California lawmakers continued their cake-walk budgeting last week by approving a budget that was neither on-time or balanced when approved. However, with a process where no one holds the lawmakers truly accountable, sham budgeting can flourish.

A Sacramento Bee editorial highlighted the failures of the most recent budget. Without the trailer bills approved, the budget was a framework with no details. Significant questions remained unanswered, and without the solutions, describing the budget as ‘on time,’ ‘balanced,’ or ‘complete’ was a fallacy. And while Proposition 25 was intended to change that, it was poorly worded an allowed legislators outs – and now the courts have ruled it lets them keep their pay as well.

Furthermore, the closed-door dead-of-night process not only hinders public involvement, it’s designed specifically to limit feedback. By locking out all but the once-notorious ‘Big Five’ – now down to the ‘Big Three’ – the legislature is hoping to control interest groups and lobbyists, and their ability to exert influence on the process.

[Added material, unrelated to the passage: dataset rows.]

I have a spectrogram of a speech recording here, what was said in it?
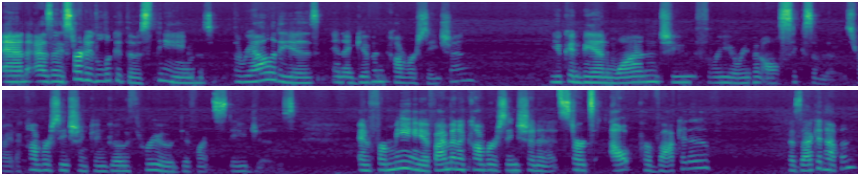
And as I started to look at those themes, the reality is in a given conversation, you can be in one, two, three, or even all six of those, right? A conversation can go through different stages. And for me, if I'm in a conversation and it starts out provocative, because that can happen,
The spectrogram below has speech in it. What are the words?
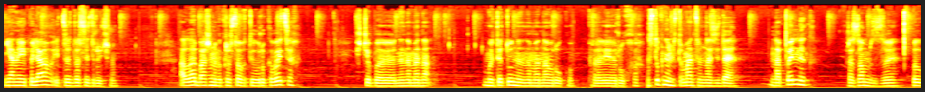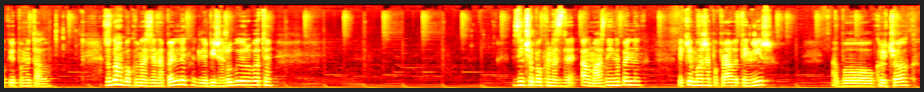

While their involvement could slow things down in the Capitol, they certainly couldn’t make things worse and perhaps a bit more honesty and openness would serve the state well.

From the Sacramento Bee:

California voters, transport yourself back in time to 2010, as you consider the way lawmakers are hiding the ball on this year’s state budget.

That was the year you approved Proposition 25, which allowed lawmakers to pass budgets by a majority vote, instead of a two­thirds margin.

The majority vote change was needed and long overdue. But there were other provisions and omissions from Proposition 25 that made it unworthy of passage. It wasn’t coupled with real budget reforms, such as a requirement for true public hearings on final budget bills, or a requirement for a rainy day fund. It also included a gimmick aimed at attracting votes – claims that lawmakers’ pay would be docked if they didn’t pass a budget on time.

Read the full article here.